There was a seminar in one of the local counties where all the judges came and there were newspaper reporters and media lawyers there. The presiding judge said, “You know, you need to understand that the media and the court, 95 percent of the time, are interested in the same thing. It’s just this 5 percent where we bang heads and hopefully will be able to still respect each other after we are done.”
That was a really important lesson. It’s helped me when I’ve had to deal with other difficult situations where I’ve tried to convince courts that maybe they should unseal some things that shouldn’t have been sealed in the first place.
Q: Sounds like a tricky proposition.
A: It is, but I’ve also found that most courts are very, very solicitous of and respectful of the need to keep the public aware of what goes on in their courtroom. There are obviously limitations that judges are sensitive to, but we do have the First Amendment. Most judges believe strongly in the principles that the First Amendment represents.
Q: Libel cases are tough for plaintiffs to win. Are they tough to defend?

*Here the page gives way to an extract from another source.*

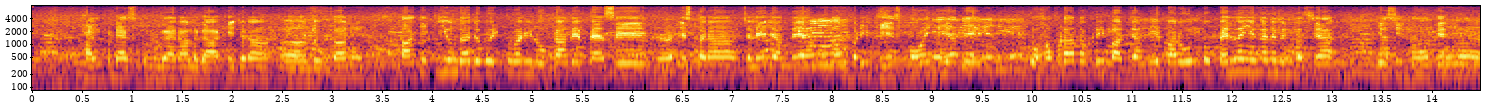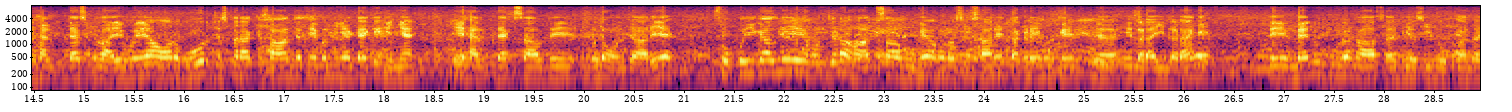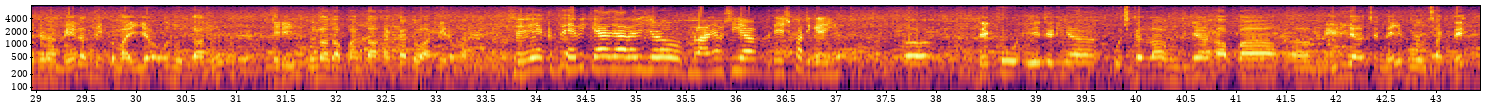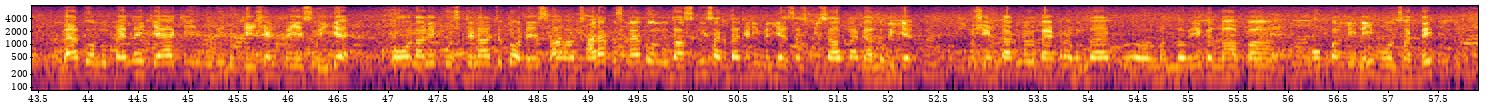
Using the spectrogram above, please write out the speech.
ਹੈਲਪ ਡੈਸਕ ਵਗੈਰਾ ਲਗਾ ਕੇ ਜਿਹੜਾ ਲੋਕਾਂ ਨੂੰ ਤਾਂ ਕਿ ਕੀ ਹੁੰਦਾ ਜਦੋਂ ਇੱਕ ਵਾਰੀ ਲੋਕਾਂ ਦੇ ਪੈਸੇ ਇਸ ਤਰ੍ਹਾਂ ਚਲੇ ਜਾਂਦੇ ਆ ਉਹਨਾਂ ਨੂੰ ਬੜੀ ਫੇਸ ਪਹੁੰਚਦੀ ਆ ਤੇ ਉਹ ਹਫੜਾ ਦਫੜੀ ਸਾਡੀ ਮਰ ਜਾਂਦੀ ਹੈ ਪਰ ਉਹ ਤੋਂ ਪਹਿਲਾਂ ਹੀ ਇਹਨਾਂ ਨੇ ਮੈਨੂੰ ਦੱਸਿਆ ਕਿ ਅਸੀਂ ਦੋ ਤਿੰਨ ਹੈਲਪ ਡੈਸਕ ਲਾਏ ਹੋਏ ਆ ਔਰ ਹੋਰ ਜਿਸ ਤਰ੍ਹਾਂ ਕਿਸਾਨ ਜਥੇਬੰਦੀਆਂ ਕਹਿ ਕੇ ਗਈਆਂ ਇਹ ਹੈਲਪ ਡੈਸਕ ਆਪਦੇ ਵਧਾਉਣ ਜਾ ਰਹੇ ਆ ਸੋ ਕੋਈ ਗੱਲ ਨਹੀਂ ਇਹ ਹੁਣ ਜਿਹੜਾ ਹਾਦਸਾ ਹੋ ਗਿਆ ਹੁਣ ਅਸੀਂ ਸਾਰੇ ਤਕੜੇ ਹੋ ਕੇ ਇਹ ਲੜਾਈ ਲੜਾਂਗੇ ਤੇ ਮੈਨੂੰ ਪੂਰਾ ਨਾਸ ਹੈ ਵੀ ਅਸੀਂ ਲੋਕਾਂ ਦਾ ਜਿਹੜਾ ਮਿਹਨਤ ਦੀ ਕਮਾਈ ਆ ਉਹ ਲੋਕਾਂ ਨੂੰ ਜਿਹੜੀ ਉਹਨਾਂ ਦਾ ਬੰਦਾ ਹੱਕ ਆ ਦਵਾ ਕੇ ਰਵਾਂਗੇ ਤੇ ਇੱਕ ਇਹ ਵੀ ਕਿਹਾ ਜਾ ਰਿਹਾ ਵੀ ਜਿਹੜਾ ਮੁਲਾਜ਼ਮ ਸੀ ਆ ਵਿਦੇਸ਼ ਭੱਜ ਗਿਆ ਜੀ ਦੇਖੋ ਇਹ ਜਿਹੜੀਆਂ ਕੁਝ ਗੱਲਾਂ ਹੁੰਦੀਆਂ ਆਪਾਂ ਮੀਡੀਆ 'ਚ ਨਹੀਂ ਬੋਲ ਸਕਦੇ ਮੈਂ ਤੁਹਾਨੂੰ ਪਹਿਲਾਂ ਹੀ ਕਿਹਾ ਕਿ ਉਹਦੀ ਲੋਕੇਸ਼ਨ ਟ੍ਰੇਸ ਹੋਈ ਹੈ ਆਉਣ ਵਾਲੇ ਕੁਝ ਦਿਨਾਂ 'ਚ ਤੁਹਾਡੇ ਸਾਰਾ ਕੁਝ ਮੈਂ ਤੁਹਾਨੂੰ ਦੱਸ ਨਹੀਂ ਸਕਦਾ ਜਿਹੜੀ ਮੇਰੀ ਐਸਐਸਪੀ ਸਾਹਿਬ ਨਾਲ ਗੱਲ ਹੋਈ ਹੈ ਕੁਝ ਇੰਟਰਨਲ ਮੈਟਰ ਹੁੰਦਾ ਮਤਲਬ ਇਹ ਗੱਲਾਂ ਆਪਾਂ ਓਪਨਲੀ ਨਹੀਂ ਬੋਲ ਸਕਦੇ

A: I’ve been fortunate to have worked for members of the media that almost always get it right. I’ve virtually never had experiences where there was something that was demonstrably false and I’ve never, ever encountered a situation where the media acted in reckless disregard of the truth. Everybody thinks that when you’re doing libel defense work, the cases are so dramatic and are the ones involving the public figures on the front page. And those are the ones that almost invariably are low litigation risks.
The ones that are the higher litigation risks are the ones where it’s not a public figure or public official. The plaintiff does not have to prove actual malice. The plaintiff, in Pennsylvania at least, only has to prove negligence. And it’s not the story on A1 or B1, it’s the story on B6 or C3. The reporter just got the facts wrong, or the editor changed something that makes the entire story wrong. Nobody’s trying to gin up any story, it’s just a mistake. But then it’s on the Internet and people are terrified that it’s going to follow them for the rest of their lives. Those are the ones that are more of concern from the litigation perspective.
I spend the least time on the front-page story about the attorney general or the controller, because those stories are always well-documented, well-vetted. And the standard of liability is so high that they just don’t result in the kind of risk that the other stories do.
Q: What advice would you give someone thinking about going to law school?
A: There’s always room for another good lawyer, and the practice can be extremely fulfilling. So, even though it’s expensive and even though there’s a lot of media out there suggesting it’s a bad investment, I would encourage people who are interested in keeping their minds sharp and keeping their dedication to other people as part of their profession.
This interview has been edited and condensed.